What you have to do >> Without any pictures, retype exactly the lines from the one with "Work out the" through the final line of the records.

··· Records shown ···

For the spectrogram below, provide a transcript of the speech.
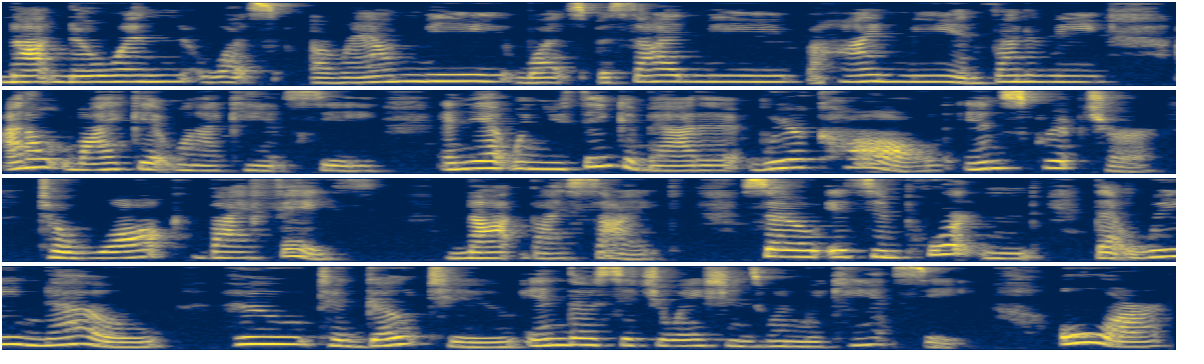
not knowing what's around me, what's beside me, behind me, in front of me. I don't like it when I can't see. And yet, when you think about it, we're called in Scripture to walk by faith, not by sight. So it's important that we know who to go to in those situations when we can't see, or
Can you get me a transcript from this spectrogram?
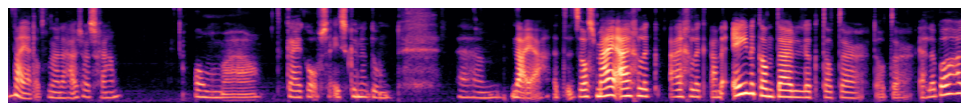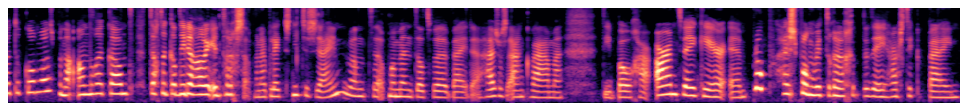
nou ja, dat we naar de huisarts gaan. Om kijken of ze iets kunnen doen. Um, nou ja, het, het, was mij eigenlijk, eigenlijk aan de ene kant duidelijk dat er, dat er elleboog uit de kom was. Maar aan de andere kant dacht ik dat die er alweer in terug zat. Maar dat bleek dus niet te zijn. Want uh, op het moment dat we bij de huisarts aankwamen, die boog haar arm twee keer. En ploep, hij sprong weer terug. Dat deed hartstikke pijn.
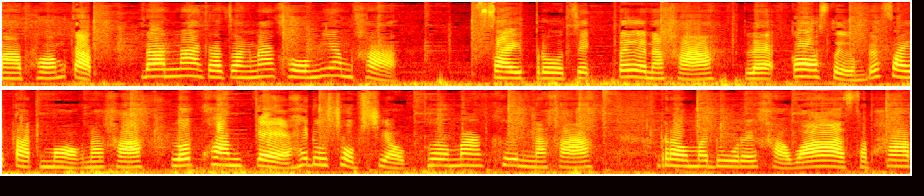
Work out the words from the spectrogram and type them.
มาพร้อมกับด้านหน้ากระจังหน้าโครเมียมค่ะ ไฟโปรเจคเตอร์นะคะ และก็เสริมด้วยไฟตัดหมอกนะคะ ลดความแก่ให้ดูโฉบเฉี่ยวเพิ่มมากขึ้นนะคะ เรามาดูเลยค่ะว่าสภาพ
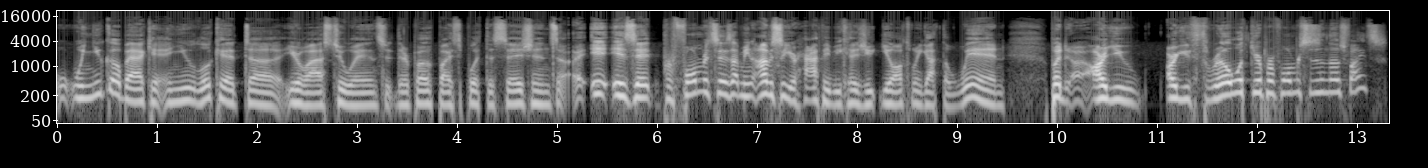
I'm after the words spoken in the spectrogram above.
When you go back and you look at uh, your last two wins, they're both by split decisions. Uh, Is it performances? I mean, obviously you're happy because you, you ultimately got the win, but are you are you thrilled with your performances in those fights?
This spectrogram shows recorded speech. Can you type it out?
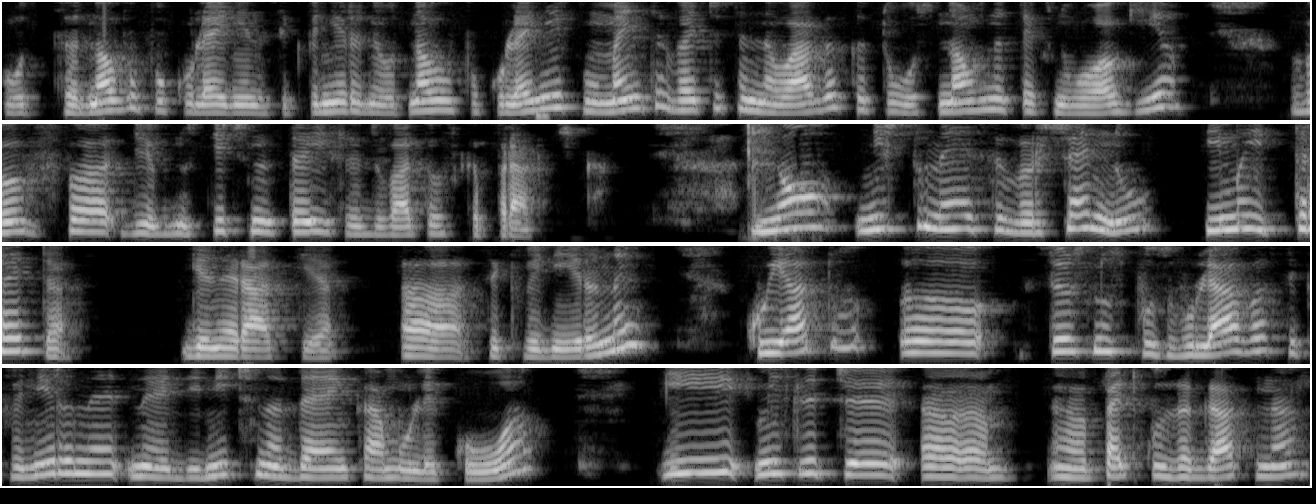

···

Solution to this problem >>
Work out the words from the spectrogram and type them.
มาพร้อมกับด้านหน้ากระจังหน้าโครเมียมค่ะ ไฟโปรเจคเตอร์นะคะ และก็เสริมด้วยไฟตัดหมอกนะคะ ลดความแก่ให้ดูโฉบเฉี่ยวเพิ่มมากขึ้นนะคะ เรามาดูเลยค่ะว่าสภาพ
I'm after the words spoken in the spectrogram above.
When you go back and you look at uh, your last two wins, they're both by split decisions. Uh, Is it performances? I mean, obviously you're happy because you, you ultimately got the win, but are you are you thrilled with your performances in those fights?
This spectrogram shows recorded speech. Can you type it out?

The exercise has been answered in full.